[Work instructions] Your task is to restate word for word the lines in the material below, from the one with "Please extract the" up to and including the one with "Speech transcript (from spectrogram)". Do not carry over the pictures.

[Extracted data]
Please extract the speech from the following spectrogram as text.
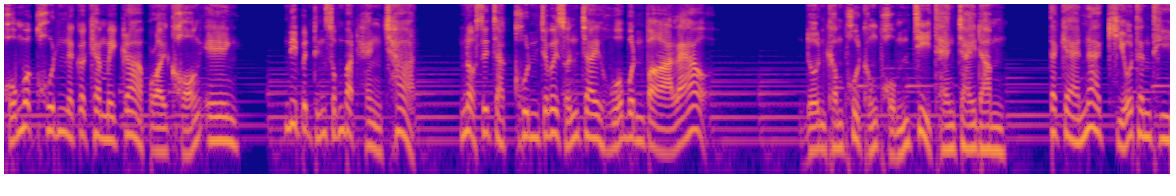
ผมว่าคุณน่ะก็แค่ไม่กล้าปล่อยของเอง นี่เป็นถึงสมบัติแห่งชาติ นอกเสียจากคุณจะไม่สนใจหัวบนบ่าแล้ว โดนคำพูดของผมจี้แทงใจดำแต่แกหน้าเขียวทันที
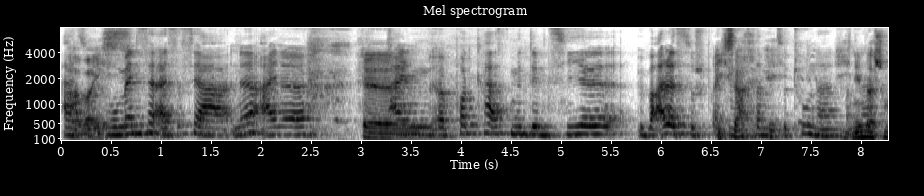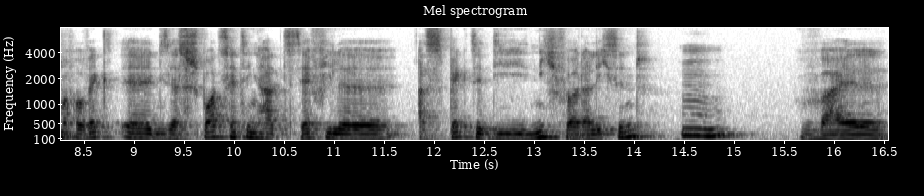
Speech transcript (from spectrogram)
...
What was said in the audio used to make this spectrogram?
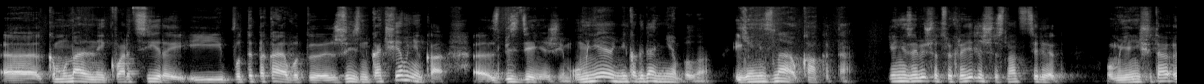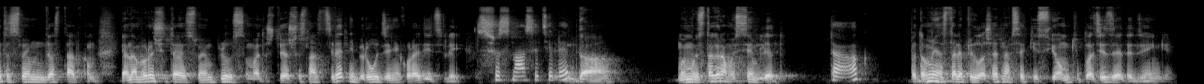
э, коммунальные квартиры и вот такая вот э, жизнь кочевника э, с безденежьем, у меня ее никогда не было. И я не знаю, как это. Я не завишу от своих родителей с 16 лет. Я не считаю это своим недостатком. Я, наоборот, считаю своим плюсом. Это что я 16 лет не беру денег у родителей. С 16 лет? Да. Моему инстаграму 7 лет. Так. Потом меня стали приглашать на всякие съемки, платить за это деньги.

[Exercise answer]
Please extract the speech from the following spectrogram as text.
ผมว่าคุณน่ะก็แค่ไม่กล้าปล่อยของเอง นี่เป็นถึงสมบัติแห่งชาติ นอกเสียจากคุณจะไม่สนใจหัวบนบ่าแล้ว โดนคำพูดของผมจี้แทงใจดำแต่แกหน้าเขียวทันที
Speech transcript (from spectrogram)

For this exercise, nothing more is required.